Confining ourselves to training a certain kind of “able” person, we miss out on other ways of knowing. Ableism, like the whiteness, patriarchy and classism of the academy is another barrier to knowledge acquisition and dissemination. What is privileged in the academy is a mind that has mastered certain ideas and concepts and ways of presenting that information, a mind that demonstrates a quickness and facility with certain forms of expression that excludes so many people. An effective approach to critical pedagogies in the creative arts therapies will include people with disabilities in the dialogue.
Maria Hodermarska is a Licensed Creative Arts Therapist (LCAT), a Registered Drama Therapist (RDT), a Credentialed Alcoholism and Substance Abuse Counselor (CASAC), and an Internationally Certified Alcohol and Drug Abuse Counselor (ICADAC). Her work spans both the creative and applied psychological uses of the theater arts, most often within NGOs, community-based mental health programs and alcohol/substance abuse treatment programs serving un-served or under-served populations. She is a core faculty member of the Drama Therapy program at New York University.
Veronica Filson is a recent graduate of the M.A. Program in Drama Therapy at NYU. She grew up throughout Canada from Ontario, to Saskatchewan, to Quebec where she obtained her B.A. degree in Theatre and Development at Concordia University. She has over ten years of experience working with children in different capacities and hopes to contribute to the learning and discourse around what it takes to work with children, from the lens of the creative arts therapies.
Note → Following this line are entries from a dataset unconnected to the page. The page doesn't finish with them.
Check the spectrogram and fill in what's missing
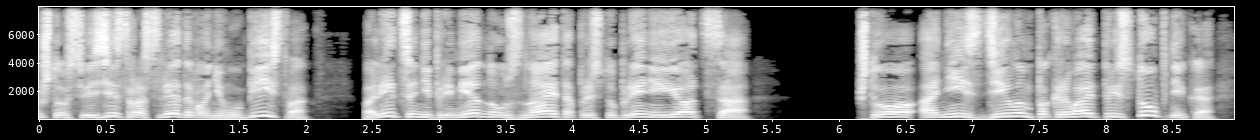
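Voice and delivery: high, eager-to-justify report; offended young subordinate reporting. Acted. Voices Johnny continuing his report. (высоким голосом обиженного подчинённого)

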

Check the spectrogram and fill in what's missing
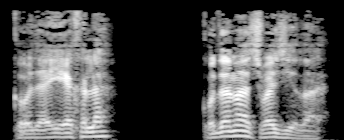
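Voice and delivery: put-on strict questions in a Chinese accent; stern Chinese accent. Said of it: "строго спросил Сяо Линь с китайским акцентом". (строго, с китайским акцентом)

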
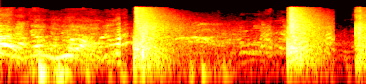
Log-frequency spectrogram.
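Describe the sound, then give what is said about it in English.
Gunshots fired into the air by prison officials to disperse a growing crowd: three sharp, loud bangs, each trailing off with a brief ringing decay, cut through the noise of the clamoring crowd with voices shouting underneath. “Prison officials fired into the air to disperse the growing crowd”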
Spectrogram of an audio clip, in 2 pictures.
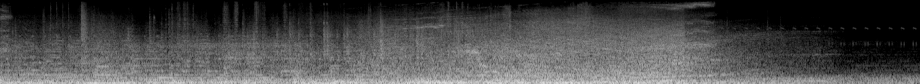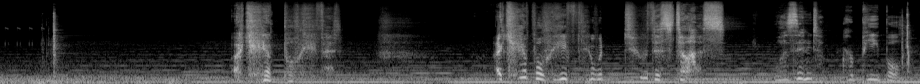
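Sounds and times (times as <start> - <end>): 
gunfire and explosions from an attack on a city: 0.0 - 9.8
speech: 14.4 - 18.3.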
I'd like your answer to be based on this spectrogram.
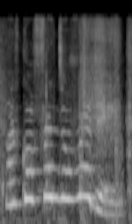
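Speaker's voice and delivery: put-on indignant boy. A narrator's reading. Bertie tells Mum he has friends, indignant. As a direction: sound offended like a kid.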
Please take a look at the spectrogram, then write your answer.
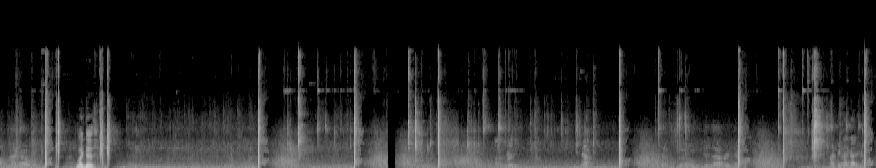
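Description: Sharp gunshots ring out at a shooting range, single spaced reports repeated over several seconds, loud and close, while people talk casually between shots.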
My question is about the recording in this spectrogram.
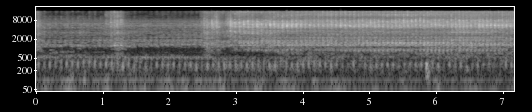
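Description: An engine running steadily with a fast, even knocking beat; about three seconds in a loud hiss joins it and carries on.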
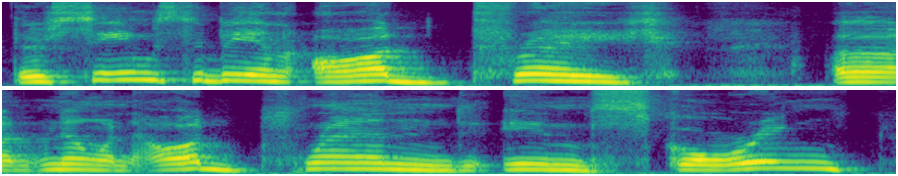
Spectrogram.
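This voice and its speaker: Slow and warm-toned with a high voice, a comedy expert in his thirties guests on a podcast for a casual chat. He tends to ramble, repeating words as he sorts out his ideas.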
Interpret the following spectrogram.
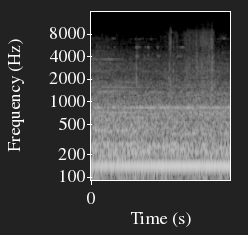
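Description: Steady whir of the International Space Station's cabin ventilation, with a low, even hum running through it.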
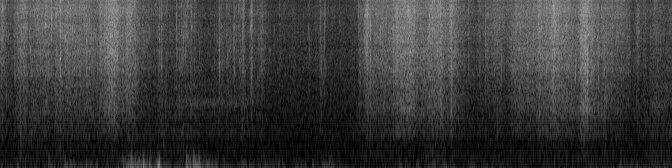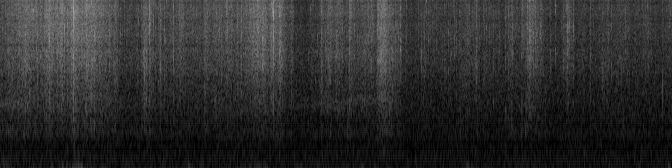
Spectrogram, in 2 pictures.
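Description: Dry leaves and soil rustling and scraping in irregular bursts as a hand digs in a small hole in forest leaf litter, with a few low thumps about two seconds in; the rustling grows fainter toward the end.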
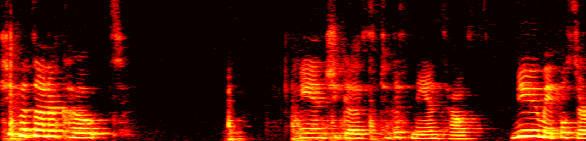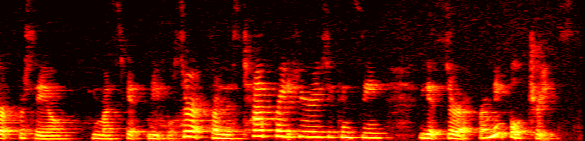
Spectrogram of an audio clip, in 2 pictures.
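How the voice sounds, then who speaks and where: Woman teacher, read-aloud lesson, talks through her inferences; higher voice, roomy echo, muffled sound. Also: lively intonation, normal speed. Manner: thinks aloud, modeling inferences for students.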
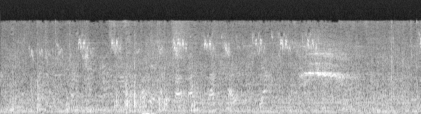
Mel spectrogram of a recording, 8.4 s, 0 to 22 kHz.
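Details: Holsteiner mare born in 2003, by Quite Capitol I out of a Contender dam, during a show jumping round: steady hoofbeats and arena chatter, with a short high whinny rising over the noise about six seconds in.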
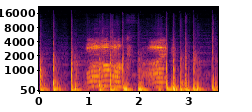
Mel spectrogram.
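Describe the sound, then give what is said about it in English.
Loud banging on a house door in the morning: a rapid, irregular series of heavy knocks repeating throughout, with a wavering, voice-like tone sounding over the middle stretch. “Someone's banging on the door.”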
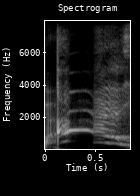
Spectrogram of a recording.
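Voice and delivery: high mock scream of a small boy; retold kid scream. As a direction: imitate the kid shrieking in pain. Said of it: "this kid is screaming".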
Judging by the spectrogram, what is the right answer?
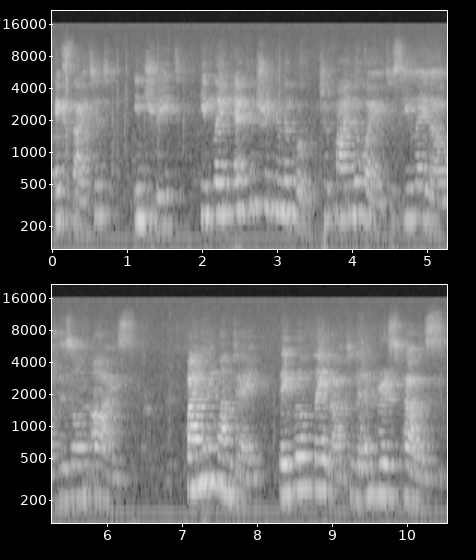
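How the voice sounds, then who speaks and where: A woman's voice: a little high, lively intonation. Woman reading in an echoey room. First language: Turkish. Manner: measured, reflective, with some restarts. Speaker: author at a reading. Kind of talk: reading aloud then answering questions. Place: lecture room. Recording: echoey room, distant mic, faint noise.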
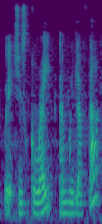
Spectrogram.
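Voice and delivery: ordinary delivery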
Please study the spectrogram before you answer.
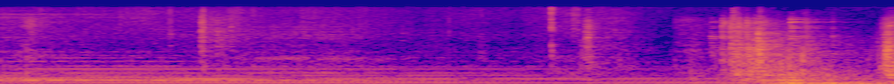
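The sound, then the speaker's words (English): A bedroom door is pushed shut by a bandaged hand, giving a single dull thud near the end against a steady, sustained tonal backdrop. “She pushes the door shut with her bandaged hand, then leans her back against the door.”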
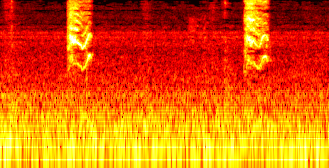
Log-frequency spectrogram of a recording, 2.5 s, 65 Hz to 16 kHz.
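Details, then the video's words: Female double-collared seedeater call for stimulating males; two sharp chips with a descending buzzy sweep, roughly 1.3 seconds apart, over a low hiss. "Piado de Fêmea de Coleiro para Esquentar Coleiro"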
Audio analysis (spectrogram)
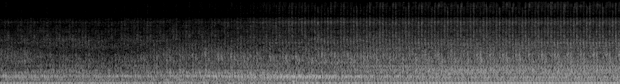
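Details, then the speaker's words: Motorhome van diesel, first start after a cylinder head rebuild and fuel line bleeding. It idles smoothly with a steady low beat and no valve tapping, though a little smoky, possibly oil burning off: slight smoke after head rebuild. "It's a bit smoky, but that could well be oil burning off."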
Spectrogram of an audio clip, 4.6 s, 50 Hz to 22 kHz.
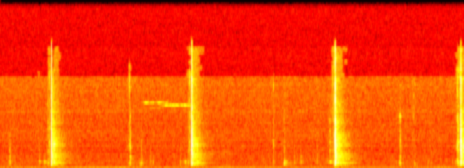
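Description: Long pink fingernails tap and click the shoulder buttons of a hollow black plastic Sony PS3 controller held on its edge. Four sharp, bright clicks land about a second and a half apart, each dying away almost instantly, with a few faint ticks in between over a low, steady hum.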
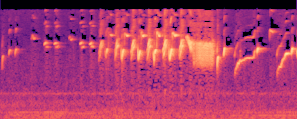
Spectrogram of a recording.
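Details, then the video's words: A hybrid goldfinch, a cross of canary and goldfinch, sings to spur young chicks: soft twitters building into a loud, rapid, buzzy warble, finishing with rising upslurred whistles. "A Hybrid Goldfinch Sings To Encourage Young Chicks"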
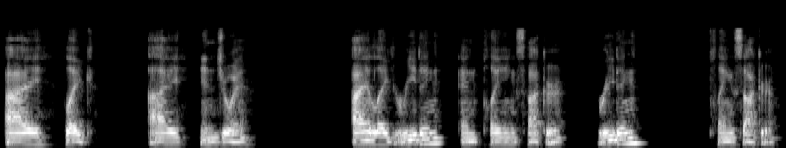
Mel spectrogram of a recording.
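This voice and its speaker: A man teaching beginner English, repeating short phrases slowly for learners to copy. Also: sits low, steady tone, darkish tone, highs cut off. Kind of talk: slow repeat-after-me drill.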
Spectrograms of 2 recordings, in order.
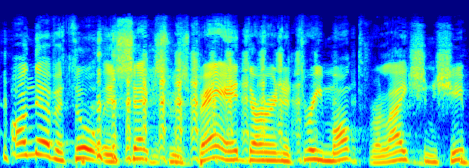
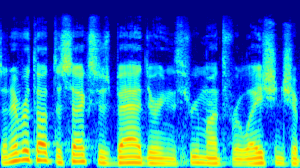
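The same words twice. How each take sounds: First: It is read in a put-on character voice. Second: It is read in a plain, normal voice.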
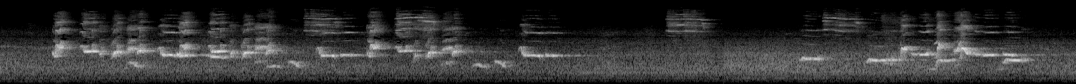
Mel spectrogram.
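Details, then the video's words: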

Freire, P. & Macedo, D.P. (1995). A dialogue: Culture, language, and race. Harvard Educational
Review, 65(3), 377-402.
Johnson, D. R. (1994). Shame dynamics among creative arts therapists. The Arts in
Psychotherapy. 21(3) 173-178.